Record excerpts:
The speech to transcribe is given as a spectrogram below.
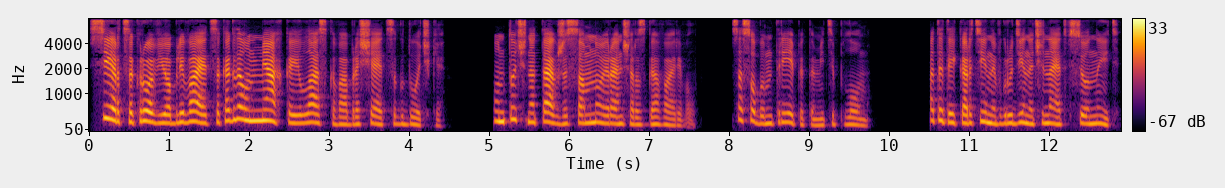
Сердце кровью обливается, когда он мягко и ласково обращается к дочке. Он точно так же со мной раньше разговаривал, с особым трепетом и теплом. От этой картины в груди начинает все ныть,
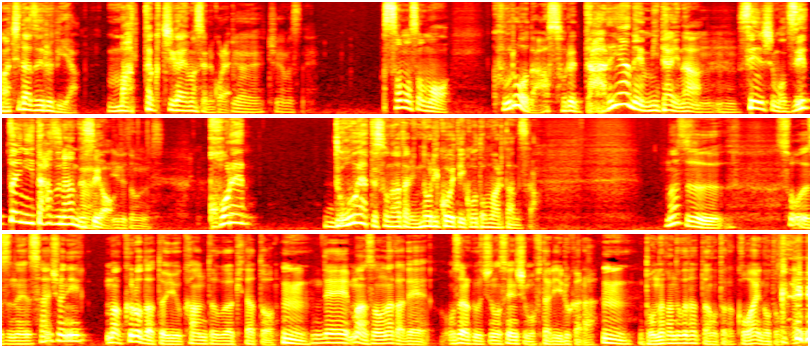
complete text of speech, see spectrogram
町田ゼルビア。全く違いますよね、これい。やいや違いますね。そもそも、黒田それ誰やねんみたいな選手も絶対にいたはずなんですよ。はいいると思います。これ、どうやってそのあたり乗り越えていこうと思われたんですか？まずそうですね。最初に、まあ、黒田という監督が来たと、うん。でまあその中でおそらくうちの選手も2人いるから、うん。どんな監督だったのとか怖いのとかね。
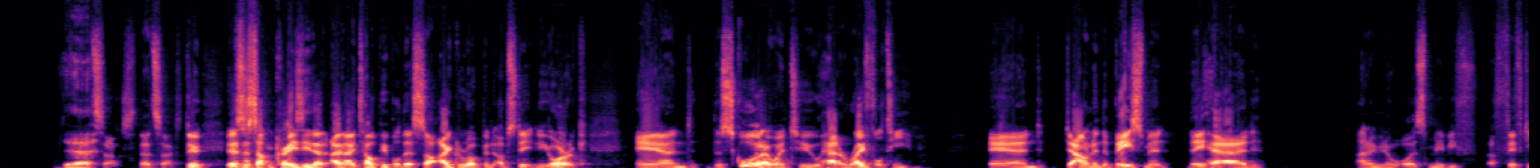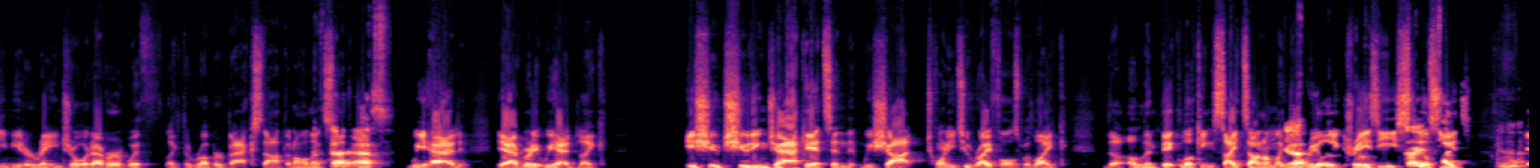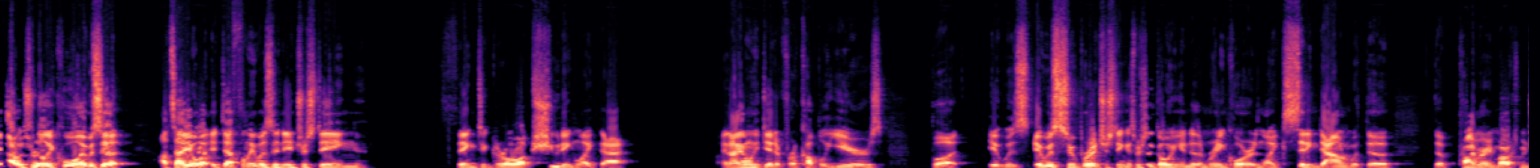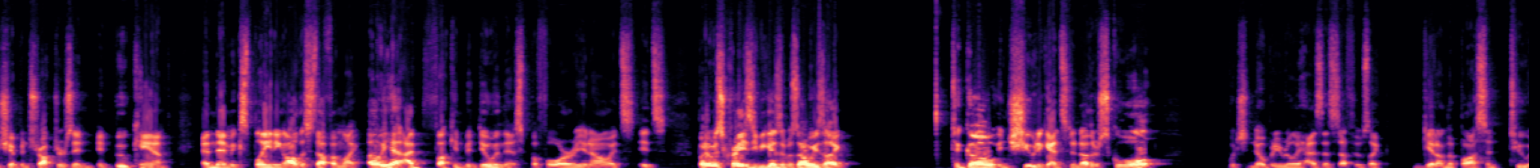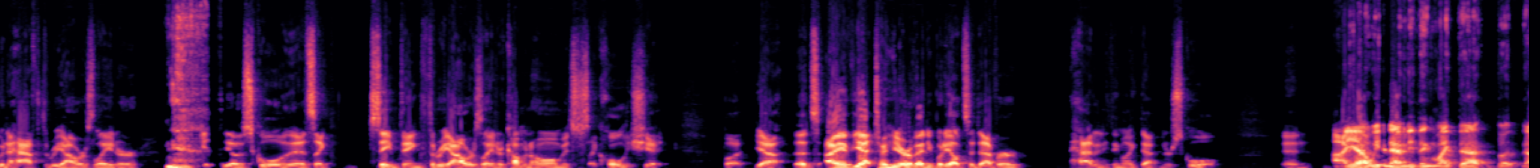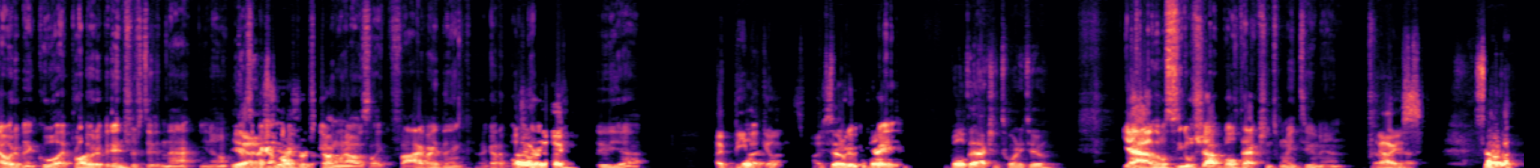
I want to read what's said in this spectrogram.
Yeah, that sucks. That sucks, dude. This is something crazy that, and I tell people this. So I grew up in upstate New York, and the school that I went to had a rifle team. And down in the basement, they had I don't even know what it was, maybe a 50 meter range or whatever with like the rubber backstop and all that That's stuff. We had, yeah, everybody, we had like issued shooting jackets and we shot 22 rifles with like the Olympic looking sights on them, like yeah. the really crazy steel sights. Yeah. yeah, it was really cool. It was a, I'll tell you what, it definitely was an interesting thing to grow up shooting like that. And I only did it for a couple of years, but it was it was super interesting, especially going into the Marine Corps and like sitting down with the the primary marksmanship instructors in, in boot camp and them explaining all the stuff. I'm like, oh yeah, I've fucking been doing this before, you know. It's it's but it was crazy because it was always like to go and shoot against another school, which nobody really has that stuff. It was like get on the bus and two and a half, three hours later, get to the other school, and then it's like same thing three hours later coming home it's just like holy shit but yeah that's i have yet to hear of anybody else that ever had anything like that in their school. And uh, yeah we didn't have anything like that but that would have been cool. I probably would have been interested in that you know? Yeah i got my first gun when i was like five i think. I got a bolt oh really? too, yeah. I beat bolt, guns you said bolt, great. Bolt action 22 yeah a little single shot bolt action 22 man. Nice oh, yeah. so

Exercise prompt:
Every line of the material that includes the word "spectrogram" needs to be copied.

Solution for this exercise:
The speech to transcribe is given as a spectrogram below.
complete text of speech, see spectrogram
I want to read what's said in this spectrogram.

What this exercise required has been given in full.